Consultation is crucial to improving regulatory proposals because hearing your views enhances our understanding of the problem. Suggestions of alternative options to address the problem, feedback on how the regulatory proposal will work in practice, and comments on the costs and benefits of options improves the depth of regulation impact analysis.
What is it?
Regulation impact analysis is the methodical assessment of regulatory proposals. We use an internationally recognised framework to assess regulatory proposals. This includes proposals to amend the National Construction Code. The ABCB also publishes a Regulation Impact Analysis Protocol, which describes how we do regulation impact analysis.
The key steps in regulation impact analysis involve:
- describing the nature and extent of the problem;
- stating the intended objectives of proposed intervention;
- identifying a range of feasible policy options capable of addressing the problem;
- undertaking a cost-benefit analysis of these options to identify those that produce the greatest net benefit to society; and
- consultation to receive and incorporate the views of parties affected by the proposal.
Why it is done?
The ABCB conducts regulation impact analysis, as required by its Intergovernmental Agreement, to determine if government intervention is necessary or desirable. A formal Regulation Impact Statement (RIS) is prepared where required by the Office of Impact Analysis.
A RIS is prepared for two main audiences. One is the decision-makers, for whom a balanced assessment of the options and their effectiveness in solving the problem is critical. The other is stakeholders, who have a right to be consulted about regulations affecting them.
Consultation and Decision RIS

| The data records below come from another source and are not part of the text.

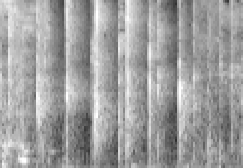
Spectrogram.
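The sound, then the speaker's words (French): Sparse, scattered clapping from a small audience, a handful of irregular claps rather than a full ovation, fairly quiet overall. “Les applaudissements sont moins.”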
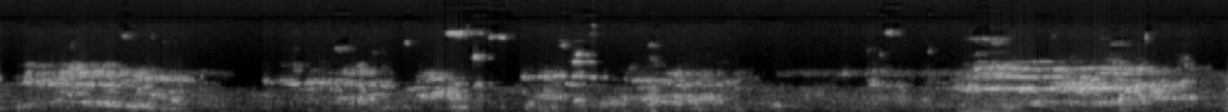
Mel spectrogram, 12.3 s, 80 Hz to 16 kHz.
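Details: Santa Gertrudis calves bawl in long, rough, overlapping moos in the background at Bloem Show 2024, calling for their mothers after a long day while cows wait in the show ring.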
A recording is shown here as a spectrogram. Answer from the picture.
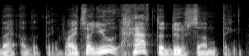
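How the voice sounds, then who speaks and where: His tone is dark and mellow. Little sound intrudes, as the background is quiet. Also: dry, close sound with no echo. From New York, Puerto Rican community. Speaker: executive coach, navy veteran. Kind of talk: interview conversation.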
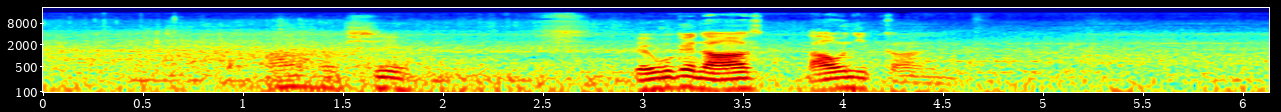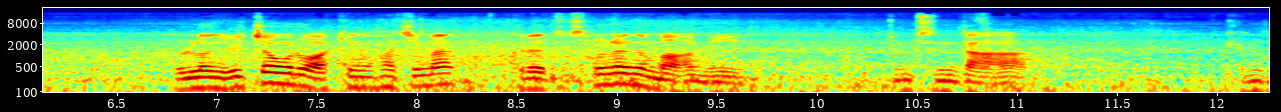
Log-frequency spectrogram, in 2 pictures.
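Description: A young man speaks softly and calmly close to the microphone.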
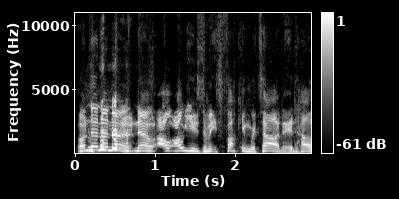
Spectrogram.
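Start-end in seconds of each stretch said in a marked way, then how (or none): none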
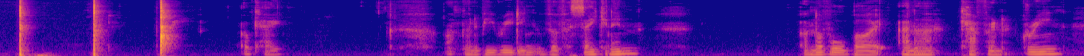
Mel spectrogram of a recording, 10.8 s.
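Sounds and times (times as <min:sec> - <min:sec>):
hand claps: 0:00.2 - 0:01.8
speech: 0:02.4 - 0:02.9, 0:04.4 - 0:06.5, 0:08.0 - 0:10.7.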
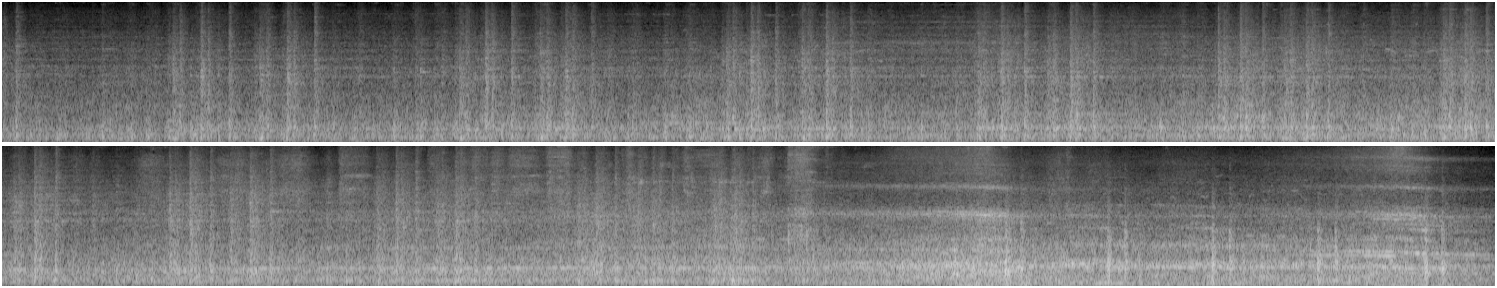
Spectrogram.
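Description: SBB passenger train coaches rolling through the station, wheels clicking over rail joints and points. The rolling noise grows slowly louder, with high wheel squeal joining in over the last few seconds.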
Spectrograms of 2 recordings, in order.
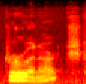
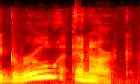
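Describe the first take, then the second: First: "Anarch" ending in CH as in "arch"; tentative "Anarch" with a CH ending, rising; soft CH ending. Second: "Anarch" ending in a hard K sound; "Anarch" pronounced like "an-ark". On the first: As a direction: say "Anarch" to rhyme with "march", questioningly. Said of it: "maybe Anarch?". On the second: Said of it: "how I'm pretty sure it's pronounced". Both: Shown as a demonstration.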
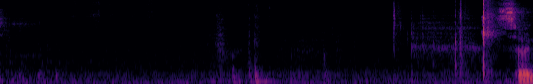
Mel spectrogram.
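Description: A few faint taps and a brief scrape of a hand-held marker against the drawing board, in a quiet small room.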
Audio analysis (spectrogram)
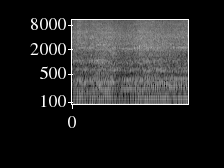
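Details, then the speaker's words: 2022 Kawasaki Brute Force 300 ATV (complaint: lost low gear), after clutch work, ridden with head-mounted mic and wind noise: single-cylinder putter pulling away under light throttle, reverse engages smoothly with no bump or clunk; normal reverse engagement. "so there's reverse nice and smooth no bump no"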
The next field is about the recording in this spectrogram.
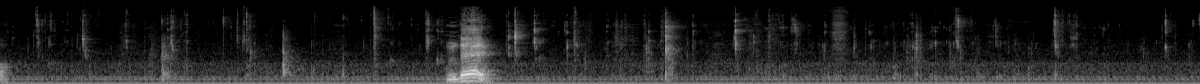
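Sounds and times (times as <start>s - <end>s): chewing and biting: 0.1s - 12.0s
wet mouth smacks and clicks: 5.0s - 5.9s.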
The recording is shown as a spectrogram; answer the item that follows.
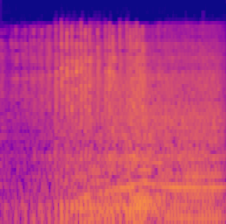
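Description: A lawn mower engine runs close by with a loud, steady drone whose pulsing rises and evens out.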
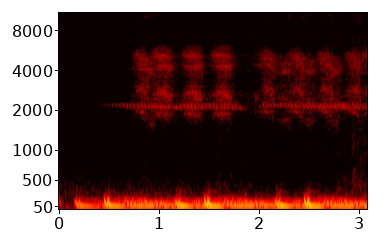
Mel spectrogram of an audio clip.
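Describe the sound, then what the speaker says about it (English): Slow, steady heartbeat thumps from the video game Heartworm, about two beats per second, deep and muffled over a faint electronic hum with a high ringing tone, with no voices present. "you can hear the heartbeat now, too"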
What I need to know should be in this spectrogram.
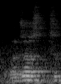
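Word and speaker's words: adjust: 거는 시험에 잘 나오는데이 어저스트는 묵음이야 알았죠 스트라고 하면 안 돼 스라고 합니다 adust 2가 뭐뭐에 적응하다이 맞죠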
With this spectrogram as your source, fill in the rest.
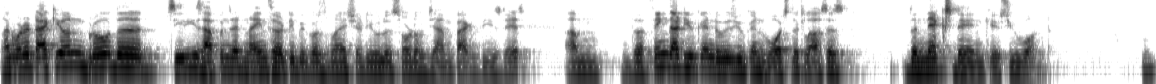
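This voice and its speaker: A man with a North Indian accent speaks as an online teacher in a live class. His voice sits at an average pitch. He talks conversationally, mixes in Hindi phrases, and keeps checking in with short questions. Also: normal speed, darkish tone.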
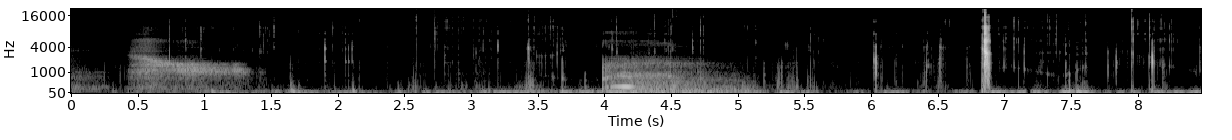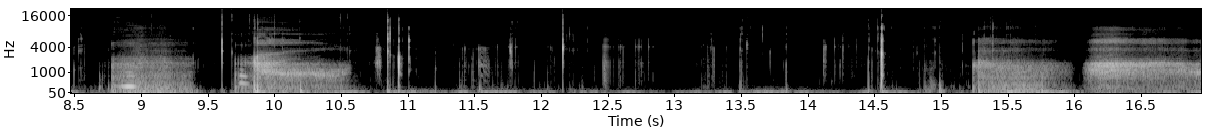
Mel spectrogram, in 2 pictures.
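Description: Wet mouth sounds like ear licking, coming in short bursts with soft breaths and smacking clicks, some sharp and crisp, separated by quiet pauses.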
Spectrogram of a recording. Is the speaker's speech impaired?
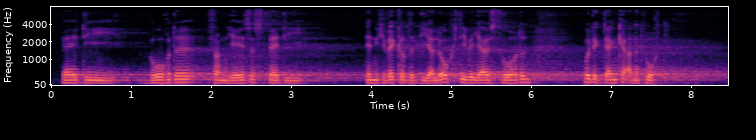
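No.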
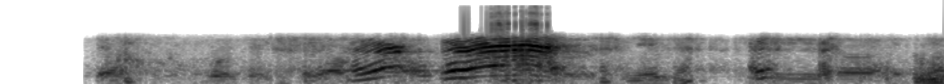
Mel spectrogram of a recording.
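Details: Puggle dog making funny noises toward another dog: a string of warbling, whiny vocalizations that slide up and down in pitch, peaking in a louder drawn-out high whine midway, then short grumbly yips toward the end.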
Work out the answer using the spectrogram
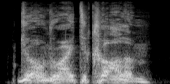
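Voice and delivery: fake, put-on voice trying to sound intimidating. Testing whether their voice can intimidate anyone: fake intimidating voice. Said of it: "Now you just sound like my little brother trying to intimidate".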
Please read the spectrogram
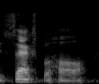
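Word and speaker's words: Saxapahaw: It's Saxapahal how it's spelled, but the locals down there say Saxapahal.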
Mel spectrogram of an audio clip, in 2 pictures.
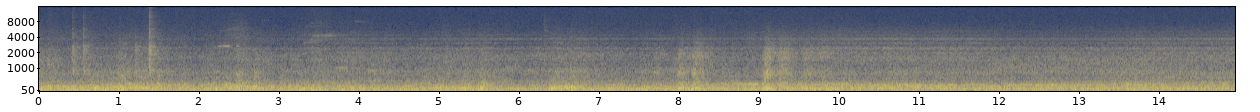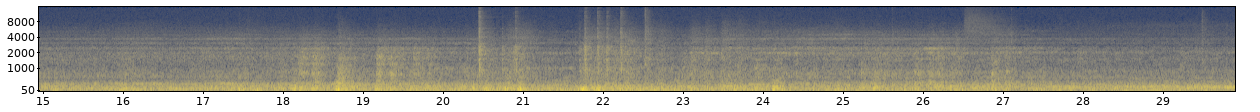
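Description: Sydney Trains S-set double-deck electric train running, heard from inside the carriage: a steady low rumble of wheels on the track, with a run of sharp clicks from the wheels about two-thirds of the way through.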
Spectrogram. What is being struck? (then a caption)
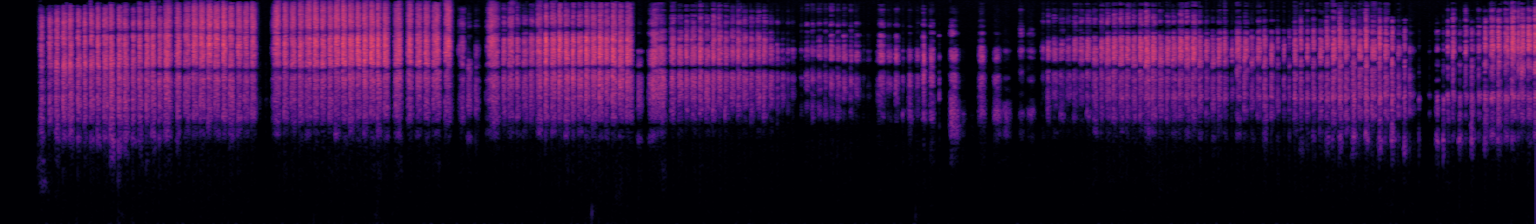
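Felt-tip marker on paper sheet. A felt-tip alcohol marker held in the hand rubs back and forth across a flat white paper sheet, coloring a printed letter Y outline green. It makes a soft, bright, hissy scratching with rapid, uneven strokes that run in long stretches, broken by brief pauses as the marker lifts. Almost all of the sound sits high, with no low end.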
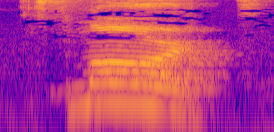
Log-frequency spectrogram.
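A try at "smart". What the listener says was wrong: سمارت. اوعى تقول سمارت وبار. مش عايز الار دي. عايز كده. بار الار.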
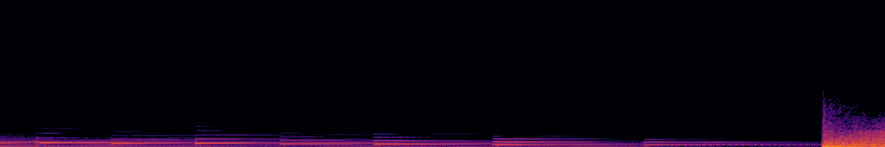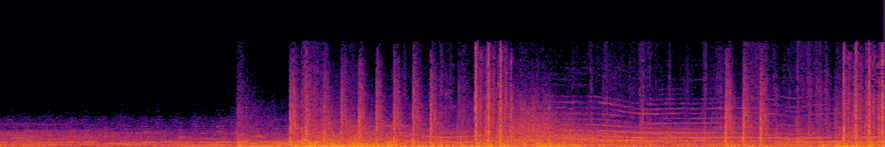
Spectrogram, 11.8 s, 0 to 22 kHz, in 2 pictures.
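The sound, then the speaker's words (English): Heavy .50 caliber machine gun fire at a checkpoint erupts after a run of soft, separate tonal notes, then builds into loud, rapid, densely packed shots with booming impacts. “Keep firing with the 50 cals! Don't let them get past the checkpoint!”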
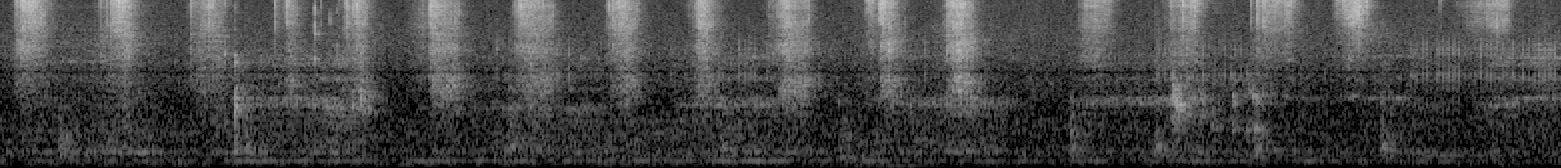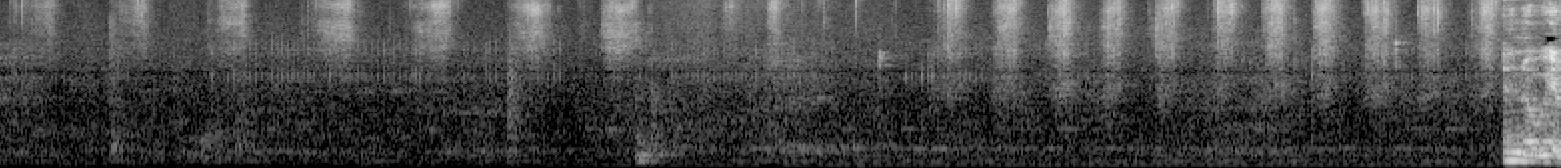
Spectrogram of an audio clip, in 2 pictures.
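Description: A razor scrapes through stubble in short, quick strokes.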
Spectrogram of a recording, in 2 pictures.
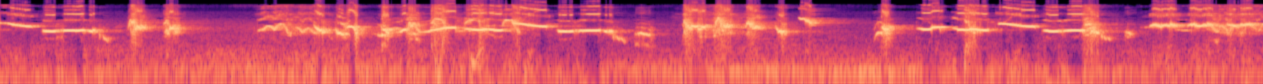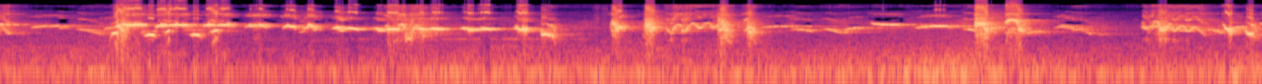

A RIS is developed in two stages. The first stage is for public consultation and the final stage, incorporating consultation feedback, is for decision making. RISs are developed in accordance with best practice regulation principles. They are described in the Regulatory impact analysis guide for ministers’ meetings and national standard setting bodies (May 2021). A RIS aims to identify the need for regulatory intervention and options to generate net benefit to society.